Here is NAFSA's recommendation to the Department of State, one of several that NAFSA made to the agency at the beginning of the Biden administration:

  • Restore F-1 Residence Abroad Language to the Foreign Affairs Manual (FAM).

On August 8, 2017, DOS updated its FAM guidance on residence abroad for F-1 students, removing well-crafted language that instructed consular officers to consider the "inherent difference" between a young F-1 visa applicant and a short-term B visa applicant. The current FAM entry now applies the standard nonimmigrant residence abroad FAM entry of 9 FAM 401.1-3(F)(2) to F-1 students as well. DOS should restore the following language to the FAM:

b. (U) The context of the residence abroad requirement for student visas inherently differs from the context for B visitor visas or other short-term visas (See 9 FAM 401.1-3(F)(2)). The statute clearly presupposes that the natural circumstances and conditions of being a student do not disqualify that applicant from obtaining a student visa. It is natural that the student does not possess ties of property, employment, family obligation, and continuity of life typical of B visa applicants. These ties are typically weakly held by student applicants, as the student is often young, single, unemployed, without property, and is at the stage in life of deciding and developing his or her future plans. Student visa adjudication is made more complex by the fact that students typically stay in the United States longer than do many other nonimmigrant visitors.
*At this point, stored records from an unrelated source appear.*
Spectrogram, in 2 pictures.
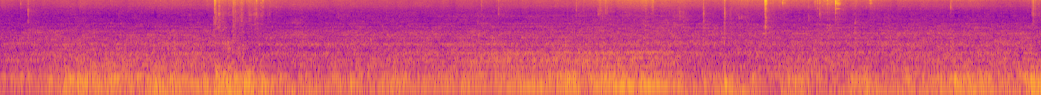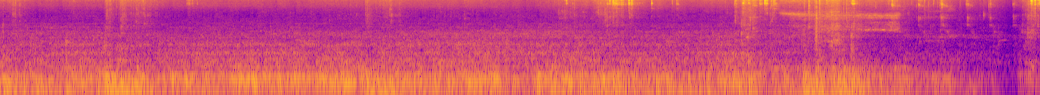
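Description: Car engine and road rumble heard from inside the cabin while driving, with occasional light clicks and rattles. Near the end the rumble dies away as the car slows to a stop.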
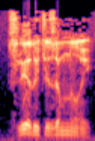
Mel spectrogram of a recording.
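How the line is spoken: Low rough voice. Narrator (Russian): сказал низким грубым голосом

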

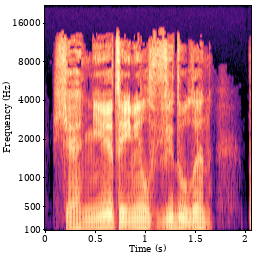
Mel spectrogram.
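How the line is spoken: Mutter. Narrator (Russian): пробормотал я

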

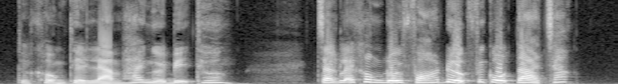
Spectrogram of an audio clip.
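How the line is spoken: Ghost woman's scream. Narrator (Vietnamese): Ma nữ hét lên

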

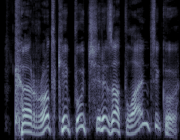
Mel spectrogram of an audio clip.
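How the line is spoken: Laughing. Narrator (Russian): рассмеялся он

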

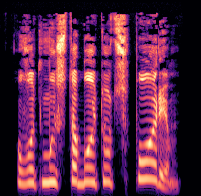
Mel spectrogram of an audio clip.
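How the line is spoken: Sincere sob. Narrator (Russian): сказала и совершенно искренне всхлипнула

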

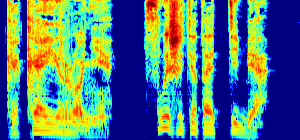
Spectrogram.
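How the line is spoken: Grumbling. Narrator (Russian): проворчал я

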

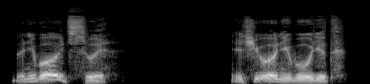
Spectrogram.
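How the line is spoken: Calm. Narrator (Russian): спокойно сказал

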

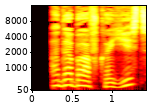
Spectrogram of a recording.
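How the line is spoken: Plain question. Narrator (Russian): спросила я Джастина

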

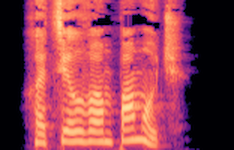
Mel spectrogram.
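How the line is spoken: Quiet. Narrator (Russian): негромко произнес он

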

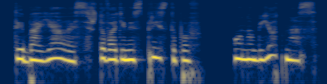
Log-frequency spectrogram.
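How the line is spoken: Trembling voice. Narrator (Russian): дрожащим голосом спросила Скарлетт

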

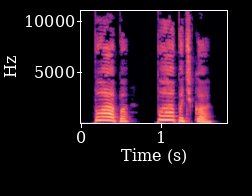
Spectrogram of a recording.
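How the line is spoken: Sobbing young girl. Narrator (Russian): рыдая, рвалась девчушка лет 10

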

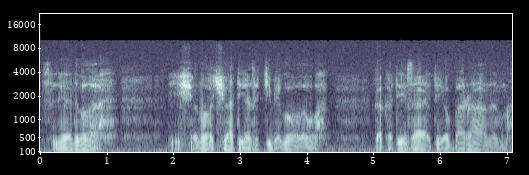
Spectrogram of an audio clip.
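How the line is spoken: Muffled, hollow voice. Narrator (Russian): Фаттах глухо сказал

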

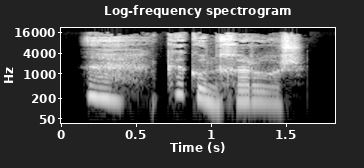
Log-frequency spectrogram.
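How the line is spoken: Sighing admiringly. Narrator (Russian): вздохнула Винга

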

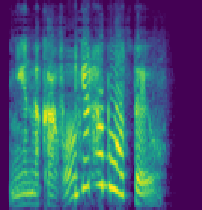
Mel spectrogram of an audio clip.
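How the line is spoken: Penitent mutter. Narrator (Russian): пробормотал, как кающийся грешник

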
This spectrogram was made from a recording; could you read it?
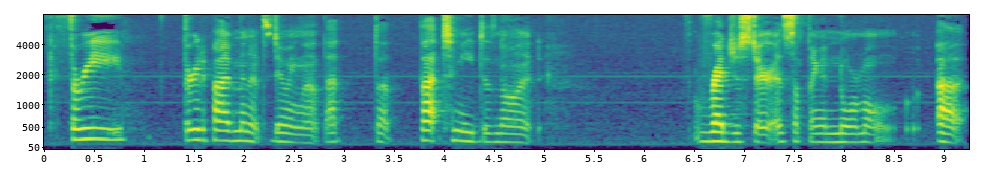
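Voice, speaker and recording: Young woman venting in her video diary, slow halting talk, lowish voice, sometimes goes quiet and whispery. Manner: frank and confessional.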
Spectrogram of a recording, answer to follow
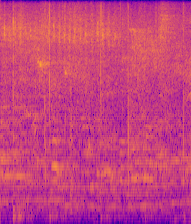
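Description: A basketball bouncing a few times on an outdoor concrete court, under the voices of players calling out.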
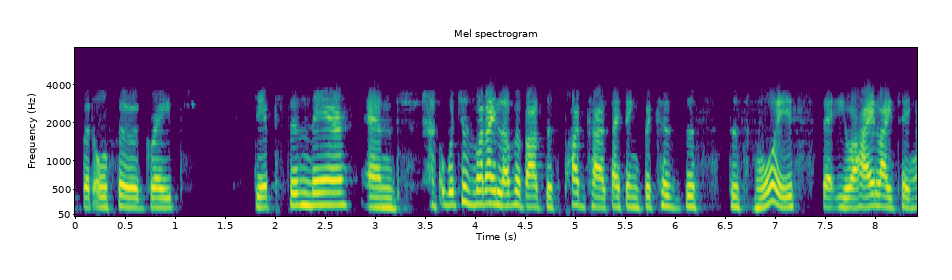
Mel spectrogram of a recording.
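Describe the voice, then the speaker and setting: A woman with a Zimbabwean accent speaks in a slightly low voice, reflective and searching, often restarting her sentences. She is heard over a narrow, tinny call line. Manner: reflective, many restarts and fillers. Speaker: podcast guest. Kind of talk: casual interview conversation.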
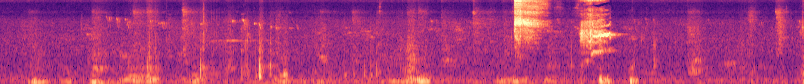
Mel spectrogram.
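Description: Domestic cats scuffling on a cloth window perch: faint small rustles, then two short, hissy bursts about four seconds in.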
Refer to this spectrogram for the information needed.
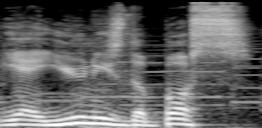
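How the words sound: It is said in Uni's very British accent.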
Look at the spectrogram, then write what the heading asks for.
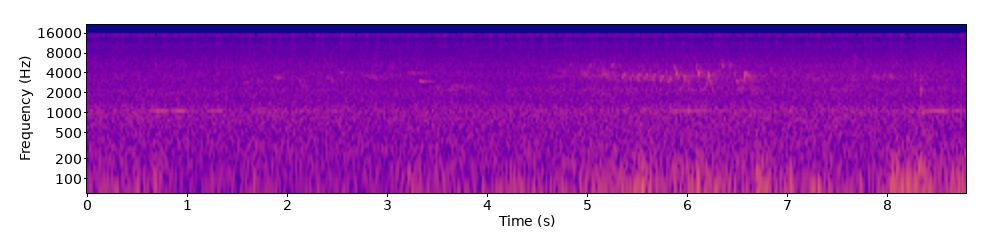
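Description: Outdoor ambience: a small bird calling with short chirps and a brief trill about halfway through, over a low rumble that grows louder near the end.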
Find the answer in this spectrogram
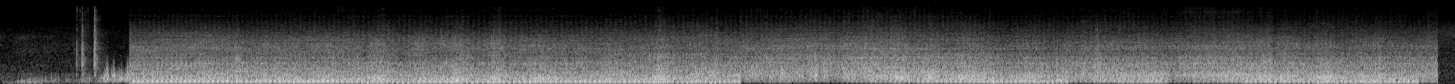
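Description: Small-engine vehicle driving across a grassy field track, its engine running steadily. It starts about a second in, and the low rumble drops off about halfway through.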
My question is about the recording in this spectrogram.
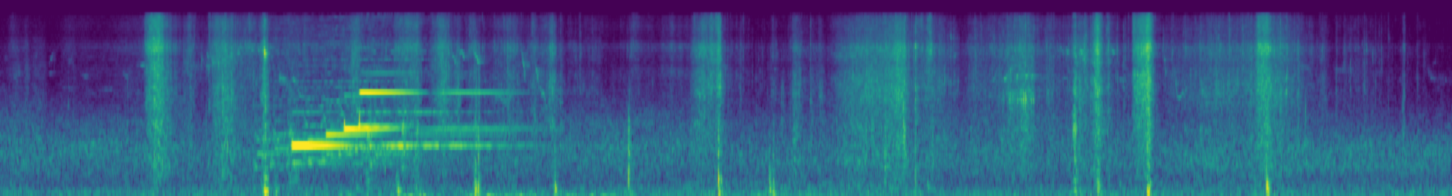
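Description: Wooden panels knocking and scraping against each other and the frame as one is slid behind the other, with separate knocks throughout. About four seconds in, a short rising run of ringing chime-like tones starts, each higher than the last, and fades over a couple of seconds.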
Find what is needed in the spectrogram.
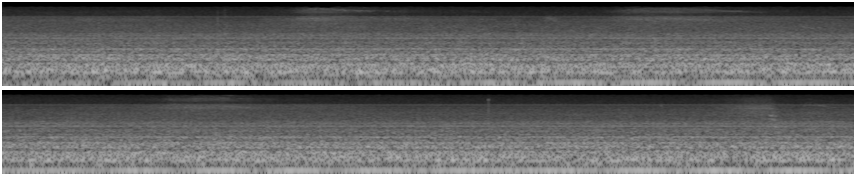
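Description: Steady low hum and room noise, with three faint, short hisses a few seconds apart as an e-cigarette with a freshly cleaned atomizer is puffed on.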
c. (U) The residence abroad requirement for a student should therefore not be exclusively connected to "ties." You must focus on the student applicant's immediate intent, rather than trying to predict what the student may or may not do following completion of studies. Another aspect to consider: students' typical youth often means they do not necessarily have a long-range plan, and hence are relatively less likely to have formed an intent to abandon their homes. Nonetheless, you must be satisfied at the time of application for a visa that the visa applicant possesses the present intent to depart the United States at the conclusion of his or her approved activities. That this intention is subject to change is not a sufficient reason to refuse a visa. Although students may apply to change or adjust status in the United States in the future, this is not a basis to refuse a visa application if the student's present intent is to depart at the conclusion of his or her studies.